Prophecy plays a huge role in these books, and the characters are sometimes driven by prophecy to seek out certain things. Min (one of the most likable characters in the entire series, for me) can read people’s auras, and see some of their future, so she’s always taking readings of characters. She’s long known that Elayne was going to have to “share” Rand with another woman. And I put quotes around that because there’s an emphasis on the sharing that seems to come with it. Given the sexual dynamics in these books, characters see themselves as being “owned” by someone. Aviendha emphasizes over and over that Rand “belongs” to Elayne, that she “owns” him. Nynaeve has similar thoughts about Lan. People aren’t partners in this world, there is a constant war of control and ownership between men and women. Rand doens’t want to be “controlled” by anyone, he is no one’s “puppet”.

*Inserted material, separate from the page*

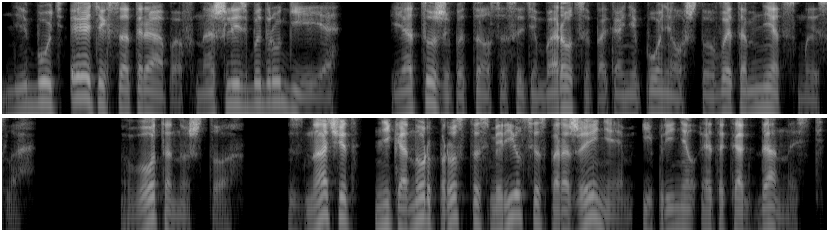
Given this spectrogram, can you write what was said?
Не будь этих сатрапов, нашлись бы другие. Я тоже пытался с этим бороться, пока не понял, что в этом нет смысла». Вот оно что. Значит, Никанор просто смирился с поражением и принял это как данность.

So it’s very unsettling to me, this dynamic of property and ownership paired with the power struggle between men and women all within the framework of a world where characters often don’t get to choose their path, and are even actively prevented from doing what they want. Elayne and Rand love each other, but we don’t really see them falling in love with one another. They meet, feel a spark, and then they fumble through some nervous and awkward interactions with each other before hiding in dark corners with one another. That was two books ago, and they’re still thinking to themselves how much they love the other person. Now Rand is thrown together with Aviendha, who by all outward appearance clearly loathes him, and we are meant to understood that they now love each other, too. Min, the third leg of this wobbly table, and Rand’s connection is even more tenuous.
But they (Min, Elayne, and Aviendha) all have to “share” Rand. Because reasons.

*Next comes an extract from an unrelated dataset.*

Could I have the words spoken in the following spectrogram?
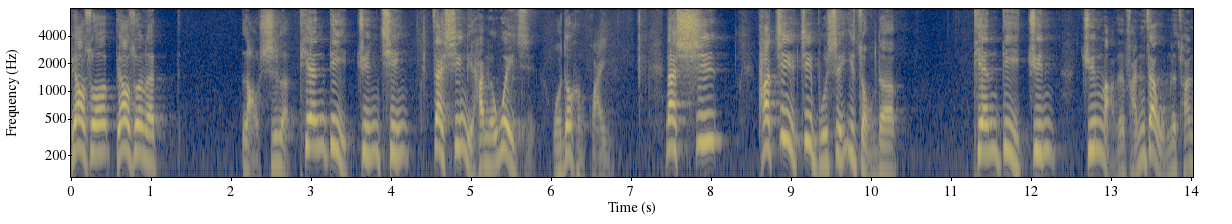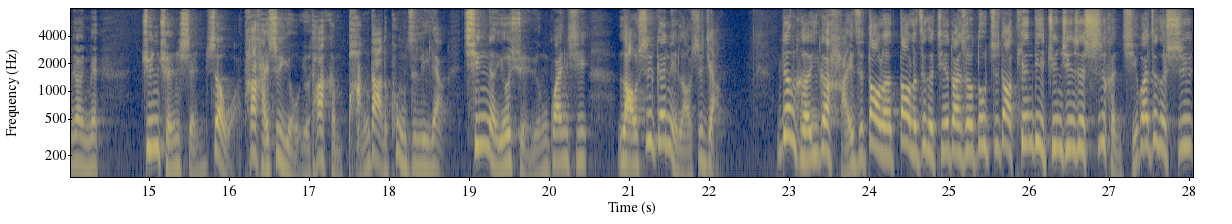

This doesn’t feel like a novel depiction of a polyamorous relationship, to me. I feel like we’re supposed to see Rand is a god among men, so great and powerful (and hard, because that’s all he really seems to focus on) that all the women throw themselves at his feet. Only they aren’t worshiping him, because women are all domineering and bossy.
I found this great article written by Lezi Nerdy called Gender Essentialism in The Wheel of Time that really laid all of this out far more clearly and organized than I can manage right now, and she really touches on something I hadn’t previously considered: the male-female dichotomy may have been accentuated so much to show how broken this world is, and that this all could’ve been a path by which Jordan could’ve shown that these characters were wrong, and that the world didn’t have to be this way. In the final analysis, that isn’t what appears to have been the case (which doesn’t seem surprising, to me, given that these books don’t really display a progressive mindset), but I think it’s still a great way to look at these books.
Maybe it’ll help me muddle through the next (gulp) 6 books until I get to Brandon Sanderson.
My review of the first three books in this series ran 3,700 words. This review is coming up on 3,300 words. Looks like Robert Jordan isn’t the only guy in need of a strong editor. So, I guess I’ll stop here.